WHEREFORE, in view of the foregoing, let this case be REMANDED to the trial court for its proper disposition. No costs.


Austria-Martinez, Callejo, Sr. and Chico-Nazario, JJ., concur.


1. Rollo, pp. 14-24. Penned by Associate Justice Arturo D. Brion and concurred in by Associate Justices Delilah Vidallon-Magtolis and Eliezer R. De los Santos.

2. Records, pp. 164-168. Penned by Judge Crispin C. Laron.

3. Rollo, pp. 33-34.

4. Records, p. 4.

5. Id. at 1.

6. Id. at 5.

7. Id. at 1-3.

8. Id. at 10-12.

9. Id. at 19.

10. Id. at 167-168.

11. Rollo, p. 54.

12. Id. at 6-7.

13. Id. at 8-9.

14. , G.R. No. 146021, March 10, 2006, 484 SCRA 261, 267-268. TcEDHa

15. Id.

16. Rollo, pp. 22-23.

17. Id. at 22.

18. Records, p. 1.

19. , G.R. No. 154380, October 5, 2005, 472 SCRA 114, 123.

20. , 418 Phil. 723, 735-736 (2001).

21. , 452 Phil. 608, 617 (2003).


23. at 736.

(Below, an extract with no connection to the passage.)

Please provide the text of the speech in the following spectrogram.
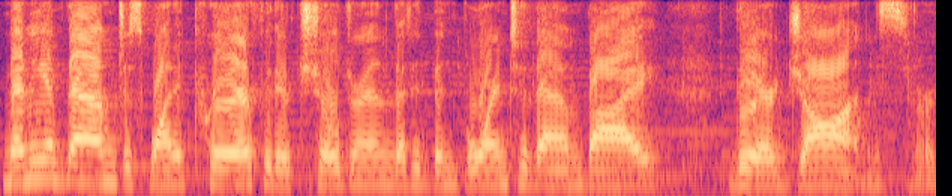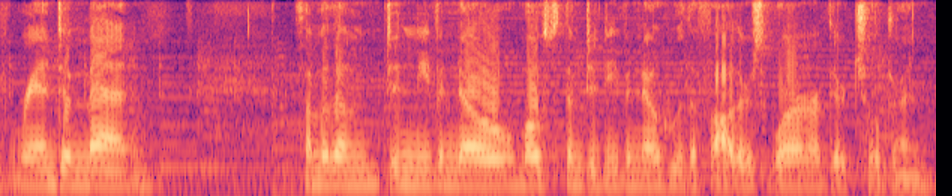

24. Records, p. 7.

25. Id. at 5.

26. Rollo, p. 23.



29. 384 Phil. 661 (2000).